Look at the past few years–no one expected to be living through a pandemic, wearing masks at the grocery store for years on end, but here we are. COVID changed our day to day reality significantly, and forced many people to postpone or put off dreams of getting married, going to school, moving to a new place, looking for a new job, having a baby, etc.
Sometimes, as we grow away from the path we once wanted, we realize that we don’t want those things anymore. So while it might not feel painful to let go of them, there is still a younger, inner version of you who thought that path was meant for them. Can you honor that younger version of yourself by allowing them a moment to grieve for the lost possibilities that unlived life could have brought them?
You may also have deep grieving to do that you don’t realize.
This is especially true for folks who grew up in abusive environments, queer folks, people of color who weren’t allowed to be as loud or visibly emotional due to the dangers of racial bias, etc.
Folks like this who were forced to “grow up” faster, or to deny their youth as a time to be silly, to make mistakes, to be loud and try lots of new things, have actual unlived lives they wanted, but couldn’t participate in due to safety.

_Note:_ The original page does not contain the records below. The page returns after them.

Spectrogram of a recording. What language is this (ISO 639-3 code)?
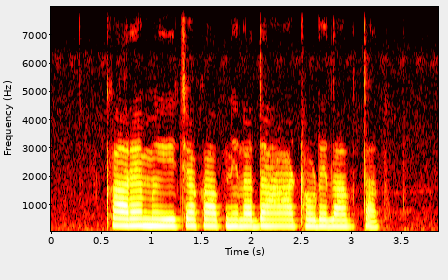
mar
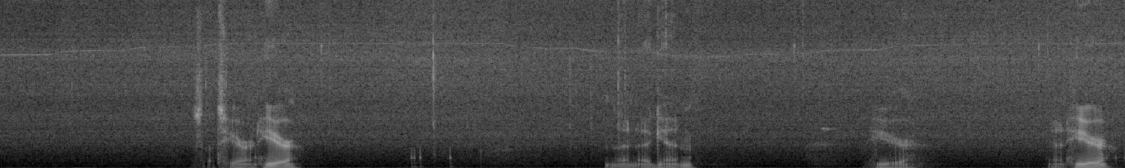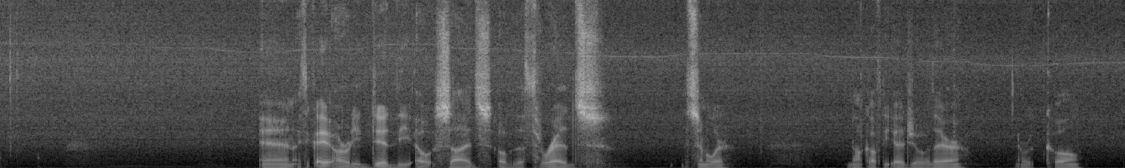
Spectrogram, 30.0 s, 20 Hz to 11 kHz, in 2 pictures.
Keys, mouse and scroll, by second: 1.0 scroll down 1, 2.0 scroll down 1, 2.3 scroll up 1, 2.7 middle click, 3.0 middle click, 4.2 click, 7.6 Escape, 10.5 click, 11.0-11.7 scroll down 6, 11.8-12.5 scroll up 6, 13.8 click, 15.1 Return, 16.4-17.2 scroll down 4, 17.2-18.7 scroll down 6, 19.4-20.5 middle drag, 22.4 scroll up 1, 24.9 scroll down 1, 25.1 middle click, 26.4 middle click, 27.7-28.9 middle drag.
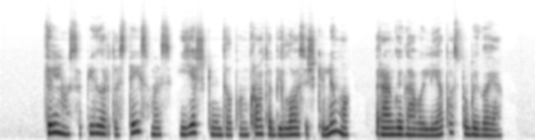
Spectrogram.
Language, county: Lithuanian, Vilnius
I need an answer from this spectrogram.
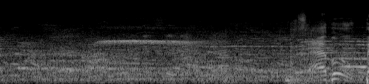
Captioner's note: whistling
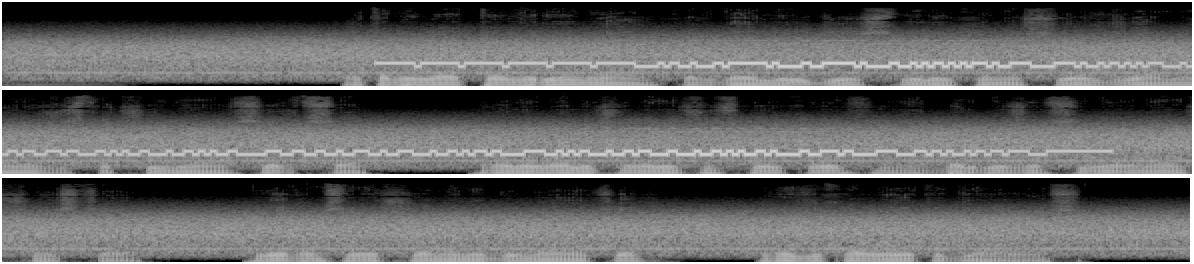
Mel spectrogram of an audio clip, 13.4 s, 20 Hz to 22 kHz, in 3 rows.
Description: RTTY (45.45 baud, 170 Hz shift), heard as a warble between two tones, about 1040 Hz centre, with radio static and a steady whistle near 660 Hz. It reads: EVERYBODY WAS STILL FOR A SECOND.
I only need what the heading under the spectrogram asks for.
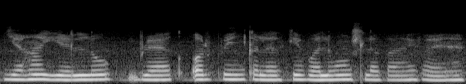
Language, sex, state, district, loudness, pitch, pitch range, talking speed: Hindi, female, Chhattisgarh, Raipur, -15 LUFS, 215 Hz, 210-225 Hz, 140 wpm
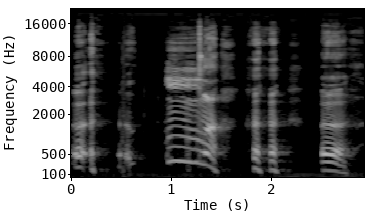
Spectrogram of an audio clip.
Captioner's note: manu kisses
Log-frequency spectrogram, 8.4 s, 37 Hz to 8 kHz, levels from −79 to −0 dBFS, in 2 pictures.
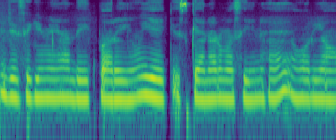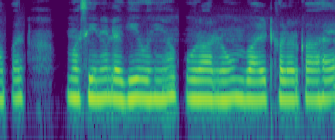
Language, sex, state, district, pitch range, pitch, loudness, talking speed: Hindi, female, Odisha, Sambalpur, 185-195 Hz, 185 Hz, -18 LUFS, 185 wpm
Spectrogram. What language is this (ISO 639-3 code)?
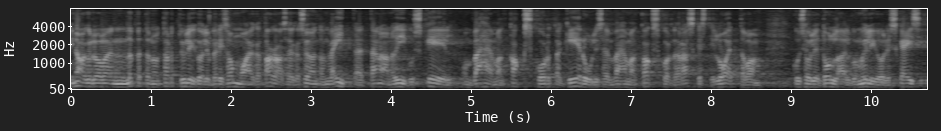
est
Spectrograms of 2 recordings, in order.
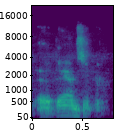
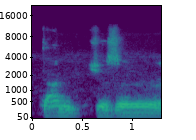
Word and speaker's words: Danziger: decide what things meant they had trouble pronouncing my last name danziger and so they it came out done jizzer or something like that and they finally decided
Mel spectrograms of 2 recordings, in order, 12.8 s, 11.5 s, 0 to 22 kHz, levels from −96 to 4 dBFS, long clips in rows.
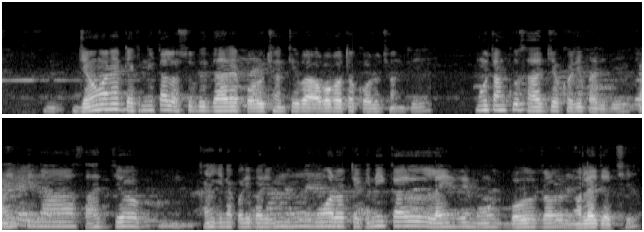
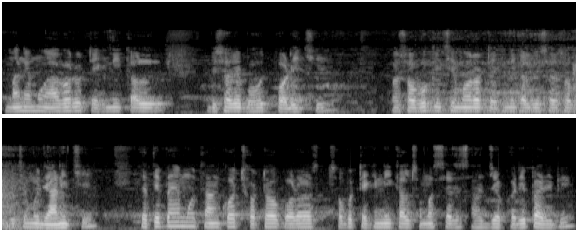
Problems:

No matter the cause, we all have some version of our lives that will “never be.” Whether the grief is a deep and sad grief, or simply a nostalgic acknowledgement of how much you’ve changed over time, giving yourself the time and space to process that grief can help you more fully accept who and where you are right now. When you make peace with your unlived life, you can dive deeper into the one you’re actually living.
Questions to Ask Yourself when Grieving Your Unlived Life:
- Is there a version of my life I see in my mind as the life I was “meant” to live?
- What is it about this vision that compels me?
- What is preventing me from living that life?
- Are they choices I made, or things outside of my control?
- Why does that life feel more authentic than the one I’m living?
- Was there a life I wished I lived in my past (adolescence, young adulthood, etc.) that I wasn’t able to live?
- Who would I have been if I had been allowed to live and behave the way I wanted?
- How would my path have changed?
- What is right about the path I’m on now?
- How does my current place in life reflect my values and who I am?
Grief is complicated and messy sometimes, but you shouldn’t have to go it alone. If you’re looking for someone to talk through your grief with, our therapists are here for you. We offer in-person therapy and online counseling. Our therapists are licensed to provide online counseling services in the state of California, Texas, and Colorado.